Understanding resource utilization is crucial to portfolio success and lower attrition rates. Compared to resource allocation, which involves staffing a project and managing the resources assigned to it, resource utilization refers to the process that focuses on the efficiency of individual resources.
However, given the ever-evolving nature of project work, we never want to aim for 100% resource utilization. This is a fast-track to employee burnout and missed deadlines. Keeping that in mind, how can you determine your organization’s ideal resource utilization rate? Let’s dive in.
Understanding resource utilization
One of the primary benefits of effective resource utilization is portfolio success. When resources are managed efficiently, organizations can optimize project completion times and achieve higher success rates. Proper resource allocation can also reduce attrition rates by ensuring employees are not overworked or overstressed, leading to burnout and dissatisfaction.
Effective resource utilization can also help organizations identify and mitigate potential bottlenecks in their project management processes. By having a clear understanding of their resource capacity and allocation, organizations can better identify areas where they may be over or underutilizing resources. This information can help them make informed decisions about project planning and allocation.
Calculating resource utilization
To calculate resource utilization, divide planned hours by capacity hours. Of course, in order to obtain these figures, you must first assign your staff to projects for the expected duration and then determine how much time each person has to work on the project.
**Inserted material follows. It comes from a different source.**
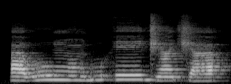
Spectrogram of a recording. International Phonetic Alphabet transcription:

The standard rate of utilization for most organizations ranges from 75% to 90%. However, several factors can influence this rate. For example, you’ll want to consider time spent in meetings, including preparation and post-meeting follow-up. You should also factor in the amount of training hours required of employees each month, quarter, or year, and the level of task switching your team encounters daily, which can negatively impact productivity.
Setting realistic expectations
It is important to note that not all working hours will be spent on project work. After all, resources are people, and people require downtime between projects. On top of that, your employees will inevitably have additional responsibilities outside their assigned project work.
You should also keep in mind that utilization rates might be uniform across the organization, or they may need to be tailored to each individual team. Additionally, the ideal rate may change over time depending on the nature of the current portfolio. Always remember to evaluate and adjust as needed.
One of the most important factors to finding your organization’s optimal utilization rate is to understand the needs of your staff. Listening to feedback and iterating on the process are critical to achieving your desired outcomes. Resource utilization can be a complex process, but with careful planning and implementation, it can lead to significant benefits for your organization.
Finding your organization’s ideal resource utilization rate is a critical component of portfolio success and can significantly impact an organization’s attrition rates. By understanding the factors that influence resource utilization and carefully planning and implementing resource allocation strategies, organizations can optimize their project completion times, reduce bottlenecks, and improve overall efficiency. Moreover, paying attention to the needs of employees can help ensure they are not overworked, which can lead to burnout and low productivity. In short, finding your ideal resource utilization rate is a key ingredient in achieving both portfolio and organizational success.